So, drowning in datasets, we are now moving away from the map. When you want, urgently, to find patterns that may or may not be geographic or demographic, it is much faster to just attach a general location and demographic type before pushing everything into the modelling tools in your spreadsheet and watch the multiple chart displays change as you click parameters on and off. You may need a GIS for the first bit, but then it’s over to the other systems. But that’s where the next problem kicks in – spreadsheet display functions are very limiting.

Several years ago I surprised people by saying I never took maps to initial project meetings any more. The same people may now find it hard to believe I hardly ever give them any maps at the end of their projects either! Instead I tend to provide a set of presentation slides - often including imported images made in other data visualisation systems. I may add a quick note at the bottom, but usually I don’t. That way the story is simple enough for them to add their own narrative when presenting their decisions based on the data provided. And this is where it’s getting fun.

There are a lot of bad data visualisations, many of them from graphic teams who have been told to provide an “infographic” without being given much data, so often it isn’t exactly their fault. For examples of great visualisations take a look at www.informationisbeautiful.net. A real classic on that site is the Billion Dollar-o-gram. A picture that tells enough of a story to haunt you for years afterwards is a truly wonderful object.

So what about the new AGI awards? Various ideas were floated past the judges and I certainly appreciated the new ‘cross sector’ approach, but my hackles rose at the suggestion for a “best map” award. Fortunately, I wasn’t alone in feeling that this was woefully inadequate for today’s world of geographic information and so the new award for “Best Geospatial Data Visualisation” was born. We feel that only by leaving this so open will we encourage the freshest ideas to he submitted. That’s not to say that a map won’t win, but it’s not saying one will either. I am really excited at the idea of seeing the first round of entries. They could be from a student whizz kid; or someone with decades of experience. All (!) that is required is the ability to take some massively complex data, with a GI context, and distil it into a simple, compelling, picture.

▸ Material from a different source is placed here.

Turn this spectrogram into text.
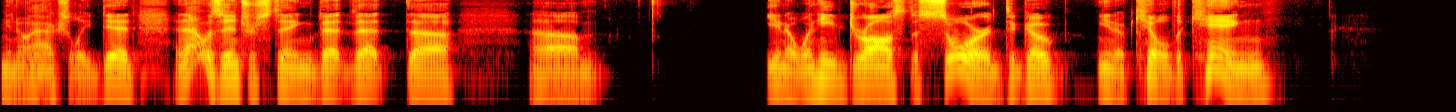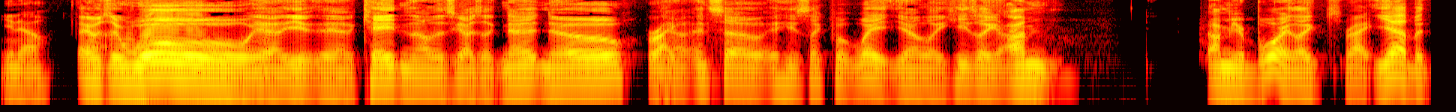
you know actually did, and that was interesting that that uh, um, you know when he draws the sword to go you know kill the king, you know It was like, uh, whoa, yeah, you, yeah. Cayden and all those guys like, no, no, you Right. know, and so he's like, but wait, you know, like he's like, I'm, I'm your boy, like, Right. yeah, but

So, with all this in mind, is cartography truly dead as a science? I think there will be strong opposition to this challenge – so many in the industry have come through years of geography and cartography at school and university. However, the number of people like myself who are using GI every day but who don’t have a single geography or GI qualification are on the increase. I believe that a good understanding of data analysis and a flair for presentation is often sufficient for many of the positions available, particularly in the public sector. Unlike the 80’s when everyone was supposed to take one humanities subject to O level, leading to fights with those, like me, who refused to do so, they are sidelined and completely optional. IT is compulsory, and so are religious education and citizenship, but you can leave maps behind from age 13 with ease.

Whatever your views, hopefully you all agree that it is an exciting time to be in this industry, and that the large and growing number of ways to display data is a positive trend. There are so many inspiring examples every day in the news where once statistics were hardly mentioned beyond the football pools!

The awards will be presented on 13 November at the closing dinner for AGI GeoCom14.

This article was published in GIS Professional August 2014

Last updated: 17/10/2019